Bra fitting? Yawn, we have heard it all before right? But an astonishing 80% of women are still routinely wearing the wrong bra size. How can this be?
Well, let us start with a little bit of anatomy. Breast, boobs, knockers, call them what you will, are made of glandular tissue and fat with some strands of connective tissue (known as Cooper’s ligaments) running through. According to the University of Portsmouth Breast Health Research Group,they are held up by nothing more than skin.
Understanding the anatomy also helps you immediately realise why your breast size changes so readily- whether through hormonal cycles or weight change, the glands and fat content change accordingly. So does your bra size.
When did you last check you bra fitting?
So now you realise, the bra fitting you had 7 years ago, (before 2 kids and a new found passion for bread making) may not still be an accurate reflection of your current breast size.
According to Women’s Health the most common culprits are 34B and 36C: so keep reading especially carefully if you think this is your size!
But who has time to get into the high street to have a bra fitting? Not many of us! The good news is that checking your bra fitting is correct can easily be done at home in a few simple steps. No tape measure involved!
Find what you consider to be your newest or best fitting bra. Not a sports bra- an everyday underwired one and ideally no so old that all the elastic has perished! Pop it on and find a mirror. Now follow the checks below to see if the size of this bra is actually the best size for you.
The bra pictured here fits perfectly- read on to understand why.
The band is the main source of support in the bra. It is estimated that 80% of the support your bra provides comes from the band. However a band that is too loose is the most common fit error encountered.
There are probably a couple of reasons for this: firstly to avoid ‘back fat’ and maintain a smoother line under clothes. Secondly thanks to the historic ‘add 4 inches’ fitting technique from the 50s which was still employed until recently. In this technique 4 inches were added to the rib measurement to give the band size. This technique is now redundant- it was from a time when there was no elastic in fabric and it literally allowed ‘breathing room’ for a lady in her bra. DO NOT be tempted to adopt this approach in a sports bra- you will be missing out on a huge amount of the support.
The band should sit snug on your ribs. If it rides up at the back it is too loose. If you struggle to do it up on the loosest hooks, it is too tight. Raise your arms up and down, the band should not rise or move on your rib cage.
HINT: If you find you have sore shoulders or indents from your bra straps on them, it is likely that your underband is too loose and you are over tightening the shoulder straps to take the strain.

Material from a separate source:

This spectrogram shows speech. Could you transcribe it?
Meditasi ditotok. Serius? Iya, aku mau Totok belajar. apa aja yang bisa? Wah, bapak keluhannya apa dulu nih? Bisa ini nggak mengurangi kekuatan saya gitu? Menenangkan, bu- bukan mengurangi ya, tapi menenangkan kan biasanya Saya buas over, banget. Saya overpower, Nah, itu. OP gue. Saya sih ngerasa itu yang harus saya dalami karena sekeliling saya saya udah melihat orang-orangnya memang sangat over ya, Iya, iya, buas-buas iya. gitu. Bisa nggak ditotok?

Your breasts should be fully enclosed within the cups, there should be no bulging out over the tops creating the classic double boob effect, and also no spillage underneath the arms (this one is not so obvious!) Conversely, there should also be no sagging empty areas in the cups, (unless you are asymmetric, in which case you may have some empty cup space on your smaller side- it is usually best to fit to the larger breast). In a moulded cup bra this will be seen as gaping and your breast not filling the cup fully.
The underwire should follow the natural crease of your breast and should not sit directly on breast tissue. They should be flat to your ribcage all the way around and to your armpits. If the underwires pinch, especially under the arm, it is likely the cup size is too small.

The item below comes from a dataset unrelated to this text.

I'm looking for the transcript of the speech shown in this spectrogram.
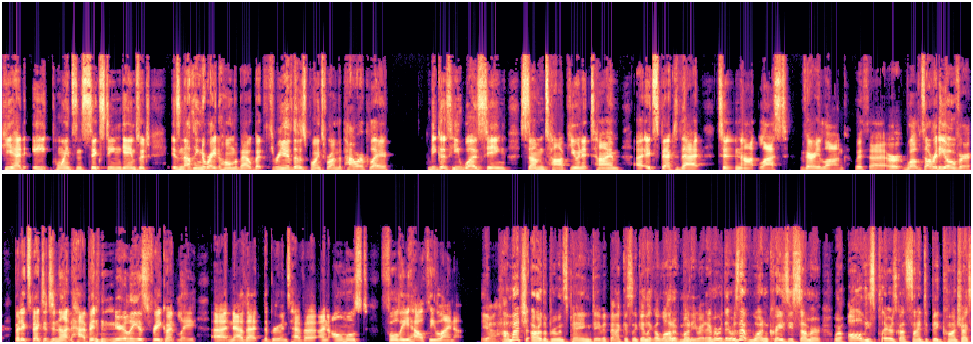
He had eight points in 16 games, which is nothing to write home about, but three of those points were on the power play because he was seeing some top unit time. Uh, expect that to not last very long with uh, or well it's already over but expect it to not happen nearly as frequently uh, now that the bruins have a, an almost fully healthy lineup yeah. How much are the Bruins paying David Backes again? Like a lot of money, right? I remember there was that one crazy summer where all these players got signed to big contracts.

4- Center front
The centre front should sit flush against the sternum. If it is sitting away from the breast bone, your cups are too small.

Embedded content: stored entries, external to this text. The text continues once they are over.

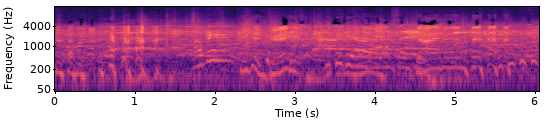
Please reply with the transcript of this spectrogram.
Go line up for your Abi. He did great. yeah. Diving.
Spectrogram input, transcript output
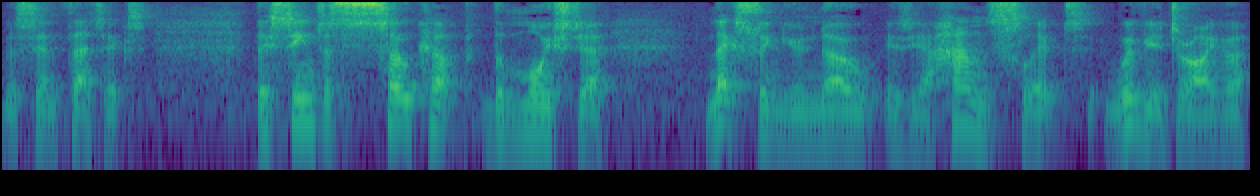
the synthetics. They seem to soak up the moisture. Next thing you know is your hand slipped with your driver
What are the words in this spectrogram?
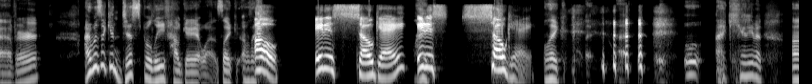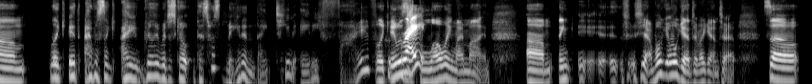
ever I was like in disbelief how gay it was. Like I was like, Oh, it is so gay. Like- It is so gay. like uh, uh, oh, I can't even um like it I was like I really would just go this was made in 1985 like it was Right? blowing my mind um and i- i- i- yeah we'll get we'll get into it we'll get into it so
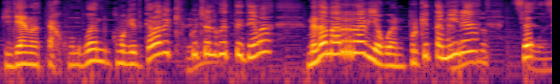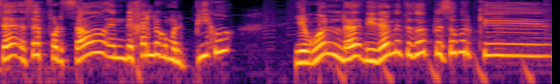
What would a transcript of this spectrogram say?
que ya no está junto? Como que cada vez que escucho algo de este tema, me da más rabia, weón. Porque esta mina se, ha- se ha esforzado en dejarlo como el pico. Y el weón literalmente todo empezó porque.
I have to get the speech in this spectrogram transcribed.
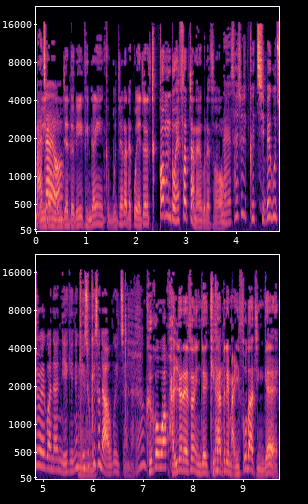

The shoulder straps are mainly there to keep the bra in place, they are not the main source of support. As previously mentioned, if your straps are digging in, you have likely over tightened them to make up for your underband being too loose.
Some bra fitting hints and tips
- Band rising up at the back or constantly having to pull the back down: Band too loose
- Shoulders aching by the end of the day: Band too big
- Inability to breathe easily: Band too tight
- Straps digging into shoulders: Band too loose
- Constantly having to ‘tuck’ your breasts back into the cups: Cups too small
- ‘Double boobing’: Cups too small
- Gap between center front and breast bone: Cups too small
- When trying on a bra try to use the middle set of hooks. You will find some bras stretch out over time, or some shrink a little with too much washing
- Do not try on bras just before your period is due- breasts can be enlarged by a cup size or more at this point in your menstrual cycle.
So now you know how easy it is to check your bra fit at home, no equipment required! It is important for the comfort of your everyday bras but doubly important with your sports bra to ensure they provide the support they are meant to and keep your breasts pain free during exercise.
Once you have your size decided, check out our Power Ratings to figure which bras might work for you and your sport. For example if you love running and are an E cup, you want to be filtering our bras for Power 4 or Power 5 ratings.
If you are still not convinced you have got it right, drop us an email and we can book a virtual fitting to guide you through the steps: firstname.lastname@example.org